Dog tapeworm cysts in sheep carcases
Three tapeworms spread by dogs to your sheep produce cysts in the carcase that can lead to partial or complete condemnation:
- sheep measles
- bladder worm.
Between them, they cause trimming losses in nearly 15 per cent of sheep slaughtered in Victoria.
Mutton abattoirs report losses of between $1000 and $2000 daily due to trimming of infected carcases. Individual producers have lost up to $4000 from heavily infected lines (2012 prices). Nearly half of lines of sheep inspected in Victoria are reported to have sheep measles.
The common feature of all of these tapeworms is the role of dogs in the spread of disease, including:
- farm dogs
- wild dogs
- dogs belonging to visitors and contractors.
Dogs pass tapeworm segments in their droppings onto pastures, where the eggs in the segments are eaten by grazing sheep.
In sheep, the eggs develop into larval cysts, which are seen at slaughter in a large number of carcases in internal organs such as the:
Sheep carcases on farms provide the source of reinfection of dogs when they eat the cysts in the carcases. Because of this, offal should not be fed to dogs—even cooking and freezing sheep meat fed to dogs does not guarantee killing of any cysts that are present.
Hydatids also pose a severe human health risk. Like sheep, humans are an intermediate host of the parasite, where the cysts develop. Humans are considered a 'dead-end' host of the parasite. People get infected when dogs lick their faces and hands, after licking themselves. The cysts can cause clinical disease in people (especially if present in the brain), which needs to be treated by surgical removal. The difficulty for surgeons is removing the cysts without rupturing them, which will seed the development of more cysts.
A recent survey by Dr David Jenkins from Charles Sturt University for Meat & Livestock Australia found that:
- 2 per cent of farm dogs had tapeworm eggs in their droppings
- 2 per cent of mainland farm dogs had DNA evidence of being infected with hydatids.
Reports of hydatids in sheep are uncommon. However, reports of any of these tapeworms (hydatids, sheep measles or bladder worm) in the lines of sheep you sell is a warning signal that tapeworm control in the dogs on and visiting your property is not up to scratch.
It is imperative to prevent dog reinfection and protect the health of you, your family and your staff.
How to break the dog–sheep tapeworm cycle
- All dogs on and entering your property must be treated with praziquantel tapewormer tablets every month. Specifically, for any dogs entering your property, this treatment must have been given between 3 and 30 days before their arrival.
- Feed dry or commercial dog foods, not sheep meat or offal. Cooking or freezing does not guarantee that the tapeworm cysts are no longer infective.
- Burn or bury carcases to prevent scavenging by your dogs and any stray or wild dogs in the neighbourhood.
- Lock your dogs up when they are not working so that they cannot scavenge carcases.
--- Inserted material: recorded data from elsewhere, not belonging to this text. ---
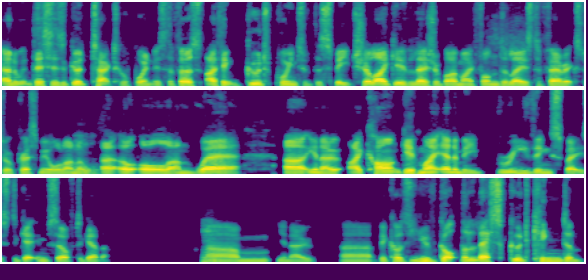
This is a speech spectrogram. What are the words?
and this is a good tactical point. It's the first, I think, good point of the speech. Shall I give leisure by my fond delays to Ferrex to oppress me all, un- Mm. uh, all- all unaware? Uh, you know, I can't give my enemy breathing space to get himself together. Mm. Um, you know, uh, because you've got the less good kingdom.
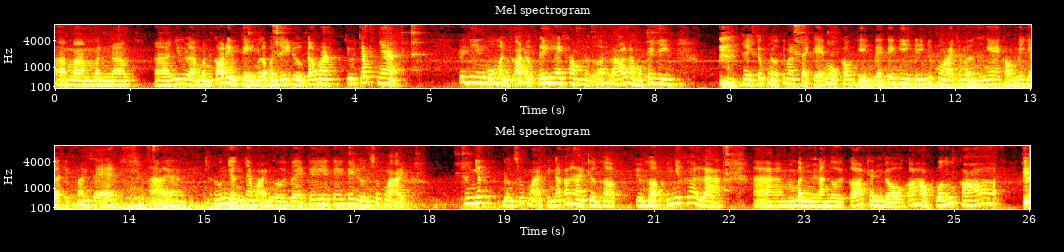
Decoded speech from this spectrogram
À, mà mình à, à, như là mình có điều kiện là mình đi được đâu ha chưa chắc nha. Cái duyên của mình có được đi hay không nữa đó là một cái duyên thì chút nữa Kim Anh sẽ kể một câu chuyện về cái duyên đi nước ngoài cho mọi người nghe. Còn bây giờ thì Kim Anh sẽ à, hướng dẫn cho mọi người về cái cái cái đường xuất ngoại. Thứ nhất đường xuất ngoại thì nó có hai trường hợp. Trường hợp thứ nhất là à, mình là người có trình độ có học vấn có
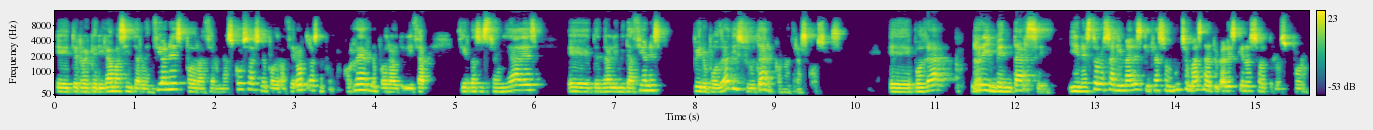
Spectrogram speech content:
eh, te requerirá más intervenciones, podrá hacer unas cosas, no podrá hacer otras, no podrá correr, no podrá utilizar ciertas extremidades, eh, tendrá limitaciones, pero podrá disfrutar con otras cosas. Eh, podrá reinventarse Y en esto los animales quizás son mucho más naturales que nosotros, por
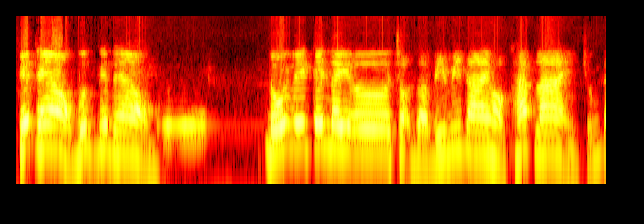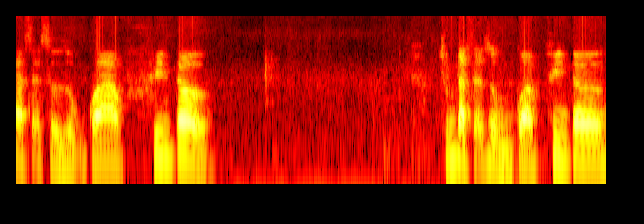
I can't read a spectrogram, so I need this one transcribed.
Tiếp theo bước tiếp theo. Đối với cái layer chọn vào vivid line hoặc half line chúng ta sẽ sử dụng qua filter chúng ta sẽ dùng qua filter.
Housing in runs where they are not exposed to their faeces (elevated runs, or hosed-out concrete floored runs) reduces the chance of human exposure.
Where a high prevalence of infection is reported, it is probable that wild dogs are involved, in a hydatid life cycle that also includes marsupials. The range of wild dogs changes over time, so when they come into an area where the sheep have low immunity (low levels of previous exposure) to hydatids, heavy infections can be found several years later. Similar 'storms' of sheep measles are seen about once a year in monitoring by the National Sheep Health Monitoring Project in Victoria. These are often where contractors' dogs have visited farms and infected an area that is intensively grazed, such as near the shearing shed or an irrigation bay.
Remember, 2 per cent of farm dogs have these tapeworms and many more farms have sheep measles.
Dog tapeworms found in sheep carcases at abattoirs from lines inspected by National Sheep Health Monitoring Program (NSHMP) inspectors are reported to you under funding from the Sheep and Goat Compensation Fund. Recent results of these inspections are available through Livestock Data Link.
Animal Health Australia has produced a snapshot report of the 2016 NSHMP results.
The report notes that the high-cost conditions are:
- grass seeds
- cheesy gland
- liver fluke